In the case of Acapulco, the violence is made worse by the city’s status as a valuable "plaza." Because of its entrenched corruption, jagged coastline and high volume of boat traffic, Acapulco is considered an ideal base of operations for drug trafficking organizations, who use speedboats to transport large quantities of cocaine northward.

share icon icon icon

Was this content helpful?

We want to sustain Latin America’s largest organized crime database, but in order to do so, we need resources.

DONATE

What are your thoughts? Click here to send InSight Crime your comments.

We encourage readers to copy and distribute our work for non-commercial purposes, with attribution to InSight Crime in the byline and links to the original at both the top and bottom of the article. Check the Creative Commons website for more details of how to share our work, and please send us an email if you use an article.

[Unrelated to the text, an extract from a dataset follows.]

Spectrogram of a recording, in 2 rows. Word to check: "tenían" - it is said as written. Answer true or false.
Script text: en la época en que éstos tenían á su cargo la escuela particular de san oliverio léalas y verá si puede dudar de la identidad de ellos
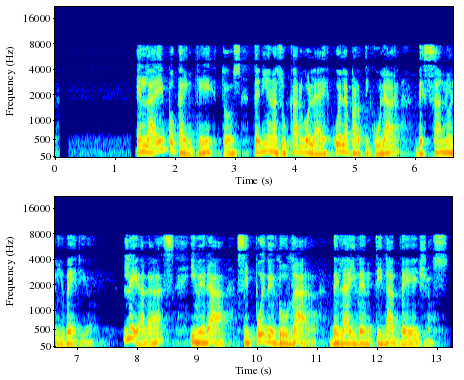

Tags

Was this content helpful?

We want to sustain Latin America’s largest organized crime database, but in order to do so, we need resources.

DONATE

Related Content

MEXICO / 3 NOV 2016

Mexico has had poor results in recuperating stolen cultural antiquities. There are deficiencies in both the registration of these thefts…

ARMS TRAFFICKING / 31 AUG 2019

US firearms have flowed into the hands of corrupt security forces and criminal organizations in Mexico for years, yet the United…

HUMAN SMUGGLING / 18 APR 2011

Authorities this weekend captured Martin Omar Estrada Luna, alias “El Kilo,” who answered to the top levels of the…

About InSight Crime

THE ORGANIZATION

Unraveling the Web of Elites Connected to Organized Crime

27 JUL 2021

InSight Crime published Elites and Organized Crime in Nicaragua, a deep dive into the relationships between criminal actors and elites in that Central American nation.

THE ORGANIZATION

InSight Crime’s Greater Focus on US-Mexico Border

20 JUL 2021

InSight Crime has decided to turn many of its investigative resources towards understanding and chronicling the criminal dynamics along the US-Mexico border.

THE ORGANIZATION

Key Arrests and Police Budget Increases Due to InSight Crime Investigations

8 JUL 2021

With Memo Fantasma’s arrest, InSight Crime has proven that our investigations can and will uncover major criminal threats in the Americas.

THE ORGANIZATION

Organized Crime’s Influence on Gender-Based Violence

30 JUN 2021

InSight Crime investigator Laura N. Ávila spoke on organized crime and gender-based violence at the launch of a research project by the United Nations Development Programme.

THE ORGANIZATION

Conversation with Paraguay Judicial Operators on PCC

24 JUN 2021

InSight Crime Co-director Steven Dudley formed part of a panel attended by over 500 students, all of whom work in Paraguay's judicial system.